  • The damage to Roy Czajkowski’s 1986 Ford pickup truck was witnessed by the test station manager. After driving the truck off the dynamometer, the test driver got out of the vehicle, leaving the door open, the engine running, and the shift in reverse. The driverless vehicle backed up, hitting a solid post that smashed the open door and bent its frame. Repairs will cost about $1,100. Czajkowski expects to recover the cost of repairing his truck, but has also asked Envirotest to reimburse him for the rental vehicle he will have to use while the pickup is being repaired.
  • Tom Berry, long-time owner of an import car repair shop, says a customer brought in a 1985 SAAB 900 turbo with a chipped manual transmission gear tooth, the result of IM-240 emissions testing. No rebuilt transmission is available from his usual suppliers, so Berry will install a used transmission. Parts and labor will cost the car’s owner $1,900.

These reports suggest two likely explanations for the vehicle damage being caused by the IM-240: poorly trained test personnel and flawed test design. Paying just $6.50 an hour, Envirotest is attracting low-skilled workers who are apparently insufficiently trained in the procedures needed to safely test vehicles on the dynamometer. The test itself is significantly flawed by the lack of adequate ram air cooling.

While owners whose vehicles have been damaged by the new emissions test now have little recourse beyond an appeal to the Better Business Bureau, the Illinois legislature may soon provide an alternative. The Senate has passed, and the House is considering, a bill that will allow vehicle owners to collect triple damages, legal fees, and court costs when a court determines Envirotest wrongly refused to compensate a motorist.

The end result may be a moratorium on the IM-240’s use. Ohio has already rejected the test, replacing it with a low-speed, single-speed test deemed “vehicle friendly” by the Ohio EPA.

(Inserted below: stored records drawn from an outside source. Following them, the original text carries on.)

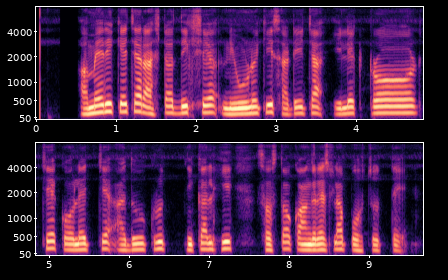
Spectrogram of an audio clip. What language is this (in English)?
Marathi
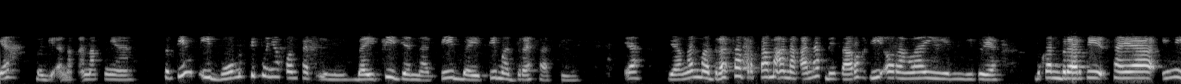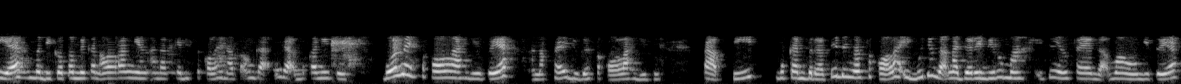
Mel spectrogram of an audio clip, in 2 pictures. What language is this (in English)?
Indonesian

Efforts to ban IM-240 testing in Illinois may be bolstered by a report recently released by Resources for the Future. The Washington, DC-based think tank has concluded that Arizona’s IM-240 test does little to reduce hydrocarbon (HC) automobile emissions.

The U.S. EPA has claimed that its IM-240 test will reduce hydrocarbon emissions nationwide by 15 pounds per 10,000 miles traveled per year. The agency contrasts this with a reduction of 6.5 pounds it estimates is achieved with standard tailpipe emissions tests.

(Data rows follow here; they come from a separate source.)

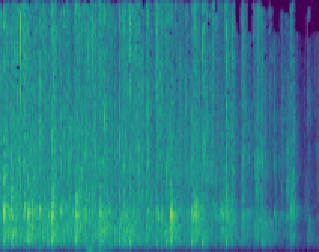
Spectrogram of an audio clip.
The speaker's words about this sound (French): Et ce matin, est-ce qu'on peut applaudir toute l'équipe de Nouvelle Vie Junior qui fait un travail incroyable?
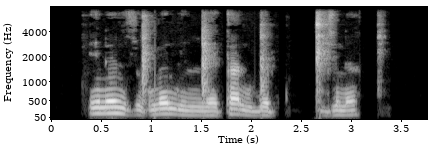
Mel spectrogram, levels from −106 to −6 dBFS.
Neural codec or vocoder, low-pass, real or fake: none; 7.2 kHz; real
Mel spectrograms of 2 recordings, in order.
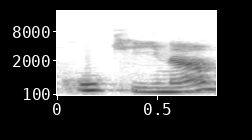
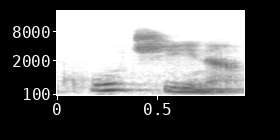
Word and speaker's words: cucina: It's not cucina, but cucina. The group CI is written always as C, and that means kitchen.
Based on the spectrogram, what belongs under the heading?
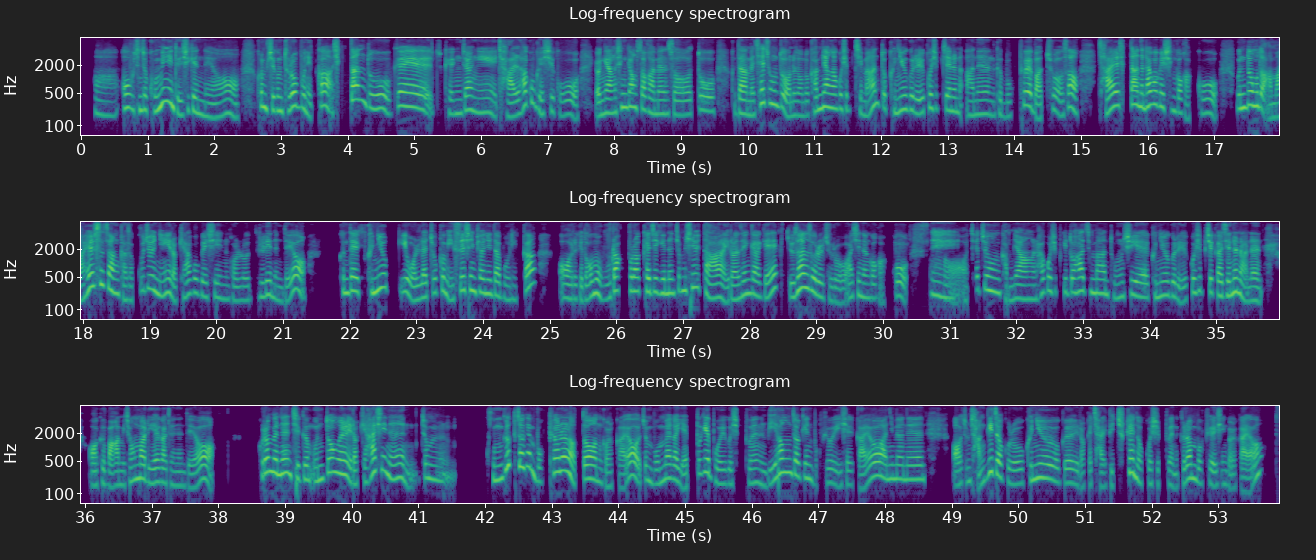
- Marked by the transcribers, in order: other background noise
- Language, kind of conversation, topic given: Korean, advice, 체중 감량과 근육 증가 중 무엇을 우선해야 할지 헷갈릴 때 어떻게 목표를 정하면 좋을까요?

But according to Resources for the Future, Arizona’s IM-240 test is achieving annual hydrocarbon emission reductions of only 2.5 pounds per year–just 17 percent of what EPA claims will be achieved, and no better than what Illinois has achieved with its simple BAR-90 idle test.

The Resources for the Future analysis supports a conclusion reached by other clean air researchers: It makes little difference what test is employed to spot high-pollution vehicles. Emissions reduction is a function not of testing, but of a repair technician’s talent and a vehicle owner’s willingness to pay the bill.

Bob Brooks is a correspondent for the industry newsletter Ward’s Engine and Vehicle Technology Update.